Peter Saul
New China #1, 1965
colored pencils on paper
40 x 48 inches
PSd 34

Peter Saul

Portrait of a Man, c. 1957

chalk on velor paper

12 x 10 inches

PSd 159

Peter Saul

Woman in Green Shirt, c. 1957

chalk on velor paper

9 x 9 1/4 inches

PSd 155


Peter Saul

Lampshade with Polka Dots, c.1957

chalk on velor paper

20 x 17 inches

PSd 148



Peter Saul
Pimples, 1960
crayon and collage on paper
21 1/2 x 21 1/4 inches

Peter Saul
Untitled, 1960
crayon, pencil on paper
9 3/4 x 12 1/2 inches
PSd 207

Study for 'Valda Sherman'

Peter Saul
Study for 'Valda Sherman', 1961
pastel, marker, ink on paper
8 x 6 inches
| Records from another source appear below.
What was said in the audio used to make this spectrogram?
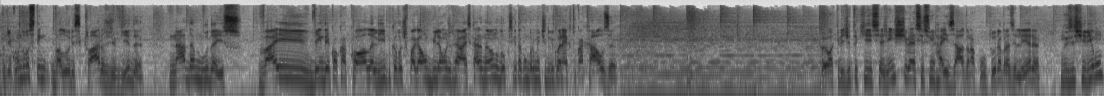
Porque quando você tem valores claros de vida, nada muda isso. Vai vender Coca-Cola ali porque eu vou te pagar um bilhão de reais. Cara, não, não vou conseguir estar comprometido, me conecto com a causa. Eu acredito que se a gente tivesse isso enraizado na cultura brasileira, não existiriam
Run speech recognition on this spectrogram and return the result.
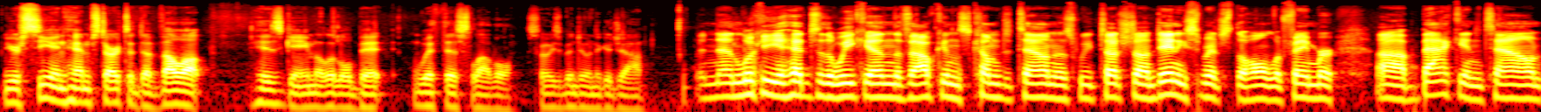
you're seeing him start to develop his game a little bit with this level. So he's been doing a good job. And then looking ahead to the weekend, the Falcons come to town as we touched on. Danny Schmitz, the Hall of Famer, uh, back in town.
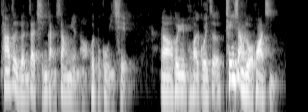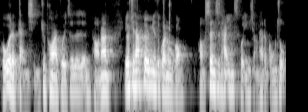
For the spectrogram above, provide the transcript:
他这个人在情感上面哈会不顾一切，啊会愿意破坏规则。天象如果化忌，会为了感情去破坏规则的人，好，那尤其他对面是官禄宫，好，甚至他因此会影响他的工作。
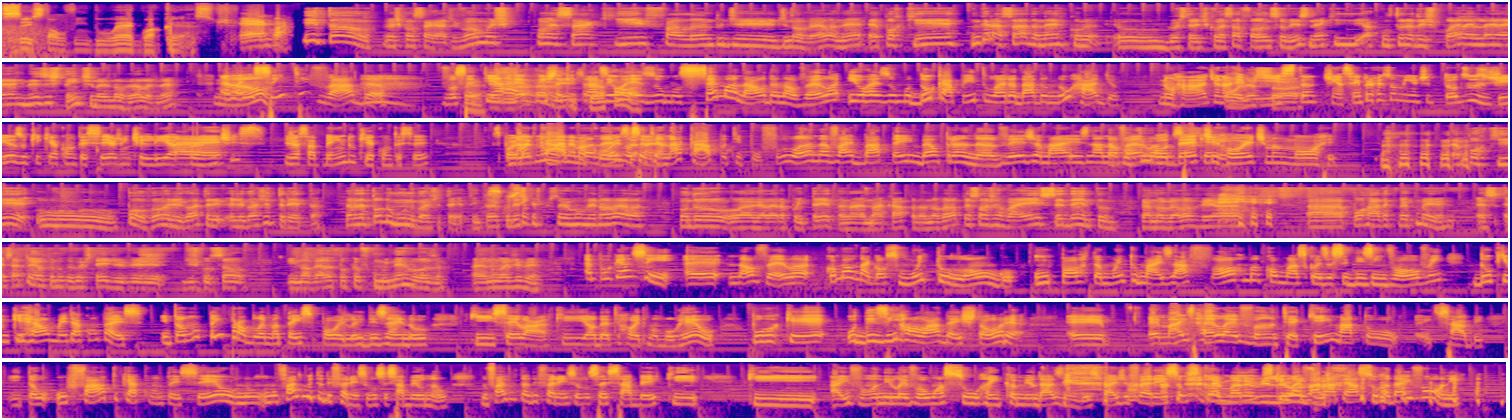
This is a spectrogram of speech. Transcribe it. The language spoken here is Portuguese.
Você está ouvindo o EguaCast. Égua! Então, meus consagrados, vamos começar aqui falando de, de novela, né? É porque, engraçado, né? Como eu gostaria de começar falando sobre isso, né? Que a cultura do spoiler ela é inexistente nas novelas, né? Ela é Não. incentivada. Você É, tinha a revista que trazia o resumo semanal da novela e o resumo do capítulo era dado no rádio. No rádio, na Olha revista, tinha sempre o resuminho de todos os dias, o que, que ia acontecer, a gente lia É. antes, já sabendo o que ia acontecer. Spoiler na não capa, é a mesma né? coisa. Você é. tinha na capa, tipo, fulana vai bater em Beltrana, veja mais na porque novela o Odete. Reutemann morre. É porque o povão, ele gosta, ele gosta de treta. Na verdade, todo mundo gosta de treta. Então é por isso Sim. que as pessoas vão ver novela. Quando a galera põe treta na, na capa da novela, o pessoal já vai sedento pra novela ver a, a porrada que vai comer. Ex- Exceto eu, que eu nunca gostei de ver discussão em novela porque eu fico muito nervoso. Aí eu não gosto de ver. É porque assim, é, novela, como é um negócio muito longo, importa muito mais a forma como as coisas se desenvolvem do que o que realmente acontece. Então não tem problema ter spoiler dizendo que, sei lá, que Odette Reutemann morreu, porque o desenrolar da história é, é mais relevante, é quem matou, sabe? Então, o fato que aconteceu não, não faz muita diferença você saber ou não. Não faz muita diferença você saber que, que a Ivone levou uma surra em Caminho das Índias. Faz diferença os caminhos que maravilhoso. levaram até a surra da Ivone.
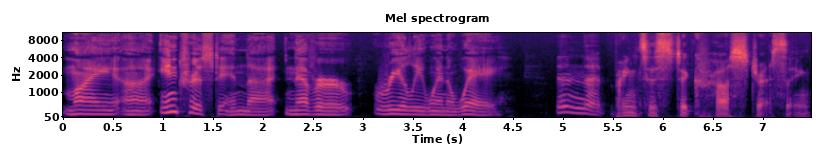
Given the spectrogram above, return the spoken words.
my uh, interest in that never really went away. And that brings us to cross dressing.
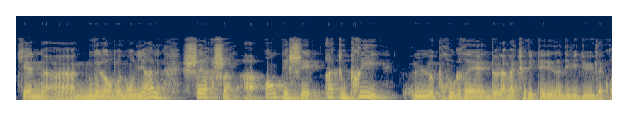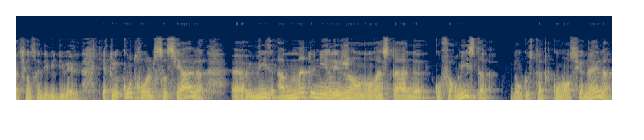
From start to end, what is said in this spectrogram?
tiennent un nouvel ordre mondial cherchent à empêcher à tout prix le progrès de la maturité des individus, de la croissance individuelle. C'est-à-dire que le contrôle social euh, vise à maintenir les gens dans un stade conformiste, donc au stade conventionnel,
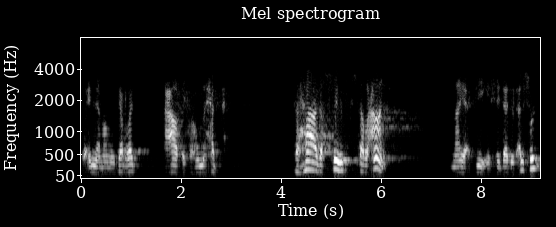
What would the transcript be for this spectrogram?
وإنما مجرد عاطفة ومحبة فهذا الصنف سرعان ما يأتيه حداد الألسن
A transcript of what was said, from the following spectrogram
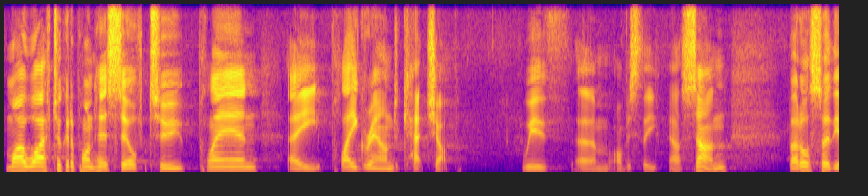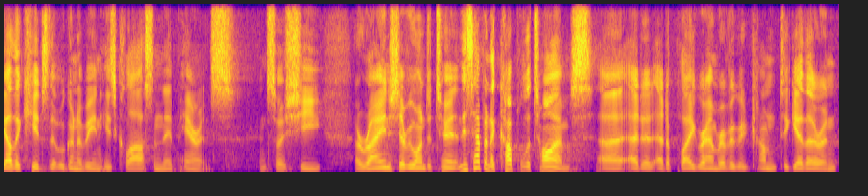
my wife took it upon herself to plan a playground catch up with um, obviously our son, but also the other kids that were going to be in his class and their parents. And so she arranged everyone to turn. And this happened a couple of times uh, at, a, at a playground where everyone could come together, and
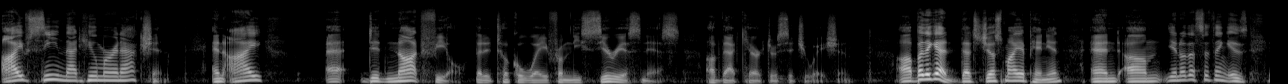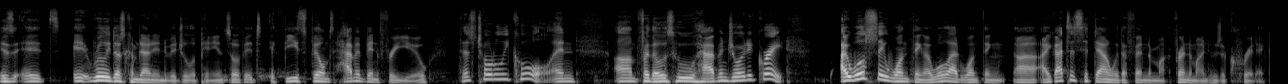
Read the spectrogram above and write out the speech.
I've seen that humor in action. And I uh, did not feel that it took away from the seriousness of that character's situation. Uh, but again, that's just my opinion, and um, you know that's the thing is is it's it really does come down to individual opinion. So if it's if these films haven't been for you, that's totally cool. And um, for those who have enjoyed it, great. I will say one thing. I will add one thing. Uh, I got to sit down with a friend of, mine, friend of mine who's a critic,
Peter Saul
Gun Moll, 1961
oil on canvas
55 x 43 inches
PSp 131

Peter Saul

Icebox #3, 1961

oil on canvas

69 x 58 1/2 inches

PSp 97

Peter Saul
Untitled (Mad), 1962
ink, collage on paper
27 1/2 x 33 1/4 inches
PSd 210

Peter Saul
Untitled (Kutty Sark), c.1963
ink on paper
10 x 11 1/8 inches
PSd 110

Peter Saul
Untitled (Barbara Rose), c. 1963
ink on paper
8 1/2 x 11 1/2 inches
PSd 112

Peter Saul
Untitled (Ha, Ha!), c.1963
ink on paper
6 3/4 x 9 1/4 inches
PSd 114

Untitled (Superman)

Peter Saul

Untitled (Superman), 1963

Crayon and marker on paper

27 1/4 x 31 1/2 inches

PSd 216


Peter Saul

Toobs, 1963

Crayon, marker on paper

27 1/2 x 24 inches

PSd 99

Untitled (Log/Ham)

Peter Saul
Untitled (Log/Ham),1964
pastel, ink on paper
28 x 33 3/4 inches

GI on the Cross

Peter Saul
GI on the Cross, 1967
Color lithograph on paper
24 x 18 inches
Edition of 25
PSr 20

I Torture Commy Virgins

Peter Saul

I Torture Commy Virgins, 1967

Oil on canvas

68 x 72 inches

PSp 126

Courtesy the Hall Foundation


Peter Saul
Amboosh, 1975
Color lithograph
30 x 40 inches

Edition of 50
PSr 02

Press Release

During January and February the George Adams Gallery, New York will present an exhibition of paintings and drawings by Peter Saul at CB1-G in Los Angeles. The exhibition will feature 20 works made between 1957 and 1967 covering his development as an artist from the late 1950s through his transition from Pop in the early 1960’s to a politically engaged, topical artist whose works tackled the most pressing issues of the day in the later half of the decade.


Having spent most of the early 1960’s working in Paris, Saul claimed to have been largely unaware of the Pop Art movement, unfamiliar with the artists most typically associated with it. But critics reviewing his first exhibitions in New York and Chicago recognized him as a Pop artist though without the cool detachment preferred by most of Pop’s other practitioners.  As Ellen Johnson pointed wrote in her 1964 catalogue essay: “Where Lichtenstein appears to be amused and Warhol indifferent, Saul is angry…” And indeed he was – increasingly so.


Returning to the San Francisco Bay Area from Paris in late 1964, Saul’s work noticeably shifted to images of war, gradually displacing images from comics and the like. Soon his work was dominated by the war in Vietnam and topical social issues, such as civil rights. Increasingly Saul was dismissed by some critics as a ‘political’ artist, which only encouraged him, believing as he did that if what he was doing provoked the ‘tastemakers’ then he must be on the right track. As the artist wrote in 1967, “Now I think I have…paintings that could prohibit a sophisticated response. Not just because of ‘obscenity,’ which is prevalent, but because it is coupled with politics. I am polarizing things, want to see good and bad.”


The exhibition begins chronologically with a group of pastels, including a self-portrait. They were made in 1957, while Saul lived in Holland and demonstrate an early interest in distortion and the grotesque. In addition there are several paintings and drawings from the early 60’s dating to Saul’s time in Paris, including Ice Box #3 (1961), Gun Moll (1962), and Untitled (Superman) (1963). Examples of the later more political work include New China a large drawing from 1965, and the politically charged lithograph GI On a Cross and large canvas, I Torture Commy Virgins, both from 1967.


“Peter Saul: Pop to Politics” will be on view from January 7th through February 18th at CB1-G. Gallery hours are Tuesday through Saturday from 11 to 5, Sundays 12 to 4.